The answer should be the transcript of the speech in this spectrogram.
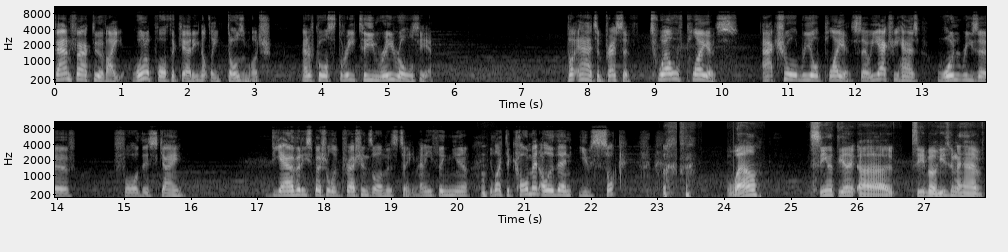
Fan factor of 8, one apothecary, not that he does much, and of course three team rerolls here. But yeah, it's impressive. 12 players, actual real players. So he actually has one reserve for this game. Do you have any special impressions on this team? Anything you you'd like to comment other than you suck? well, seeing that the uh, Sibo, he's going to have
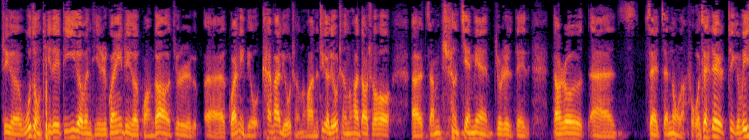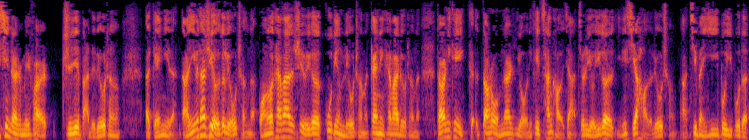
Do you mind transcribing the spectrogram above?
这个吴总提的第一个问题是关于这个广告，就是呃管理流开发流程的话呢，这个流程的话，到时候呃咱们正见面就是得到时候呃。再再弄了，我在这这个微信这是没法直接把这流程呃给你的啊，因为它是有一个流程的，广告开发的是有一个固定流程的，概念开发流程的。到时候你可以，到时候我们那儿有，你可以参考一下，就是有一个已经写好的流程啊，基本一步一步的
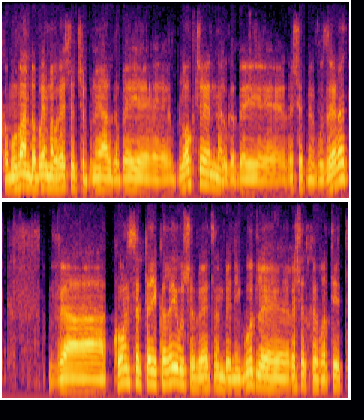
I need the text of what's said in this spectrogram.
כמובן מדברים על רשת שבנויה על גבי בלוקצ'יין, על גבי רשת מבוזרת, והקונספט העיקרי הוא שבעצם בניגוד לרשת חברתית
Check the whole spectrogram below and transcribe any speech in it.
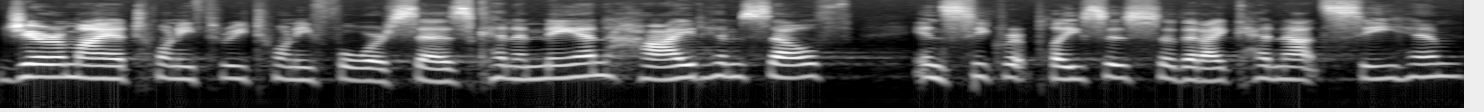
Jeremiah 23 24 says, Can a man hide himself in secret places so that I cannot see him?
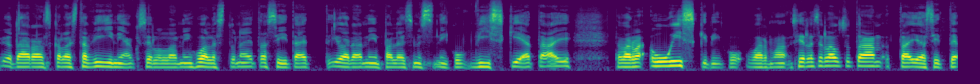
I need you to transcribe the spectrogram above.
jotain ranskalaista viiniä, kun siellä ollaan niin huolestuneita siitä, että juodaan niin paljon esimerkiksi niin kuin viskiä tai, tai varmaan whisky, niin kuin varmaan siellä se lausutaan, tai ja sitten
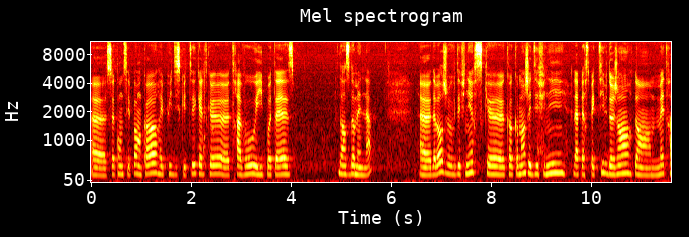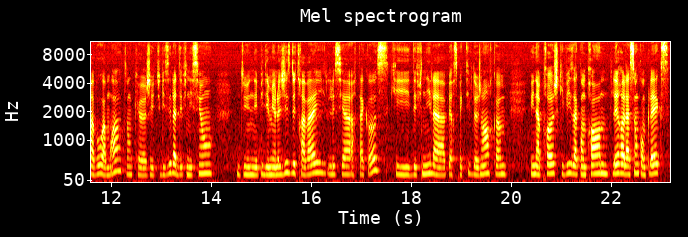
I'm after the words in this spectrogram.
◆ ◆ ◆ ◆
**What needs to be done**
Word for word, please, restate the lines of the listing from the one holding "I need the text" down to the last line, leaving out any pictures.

**Solved exercise**
I need the text of what's said in this spectrogram.
כמובן מדברים על רשת שבנויה על גבי בלוקצ'יין, על גבי רשת מבוזרת, והקונספט העיקרי הוא שבעצם בניגוד לרשת חברתית
Check the whole spectrogram below and transcribe any speech in it.
Jeremiah 23 24 says, Can a man hide himself in secret places so that I cannot see him?
I need you to transcribe the spectrogram above.
jotain ranskalaista viiniä, kun siellä ollaan niin huolestuneita siitä, että juodaan niin paljon esimerkiksi niin kuin viskiä tai, tai varmaan whisky, niin kuin varmaan siellä se lausutaan, tai ja sitten
I'm after the words in this spectrogram.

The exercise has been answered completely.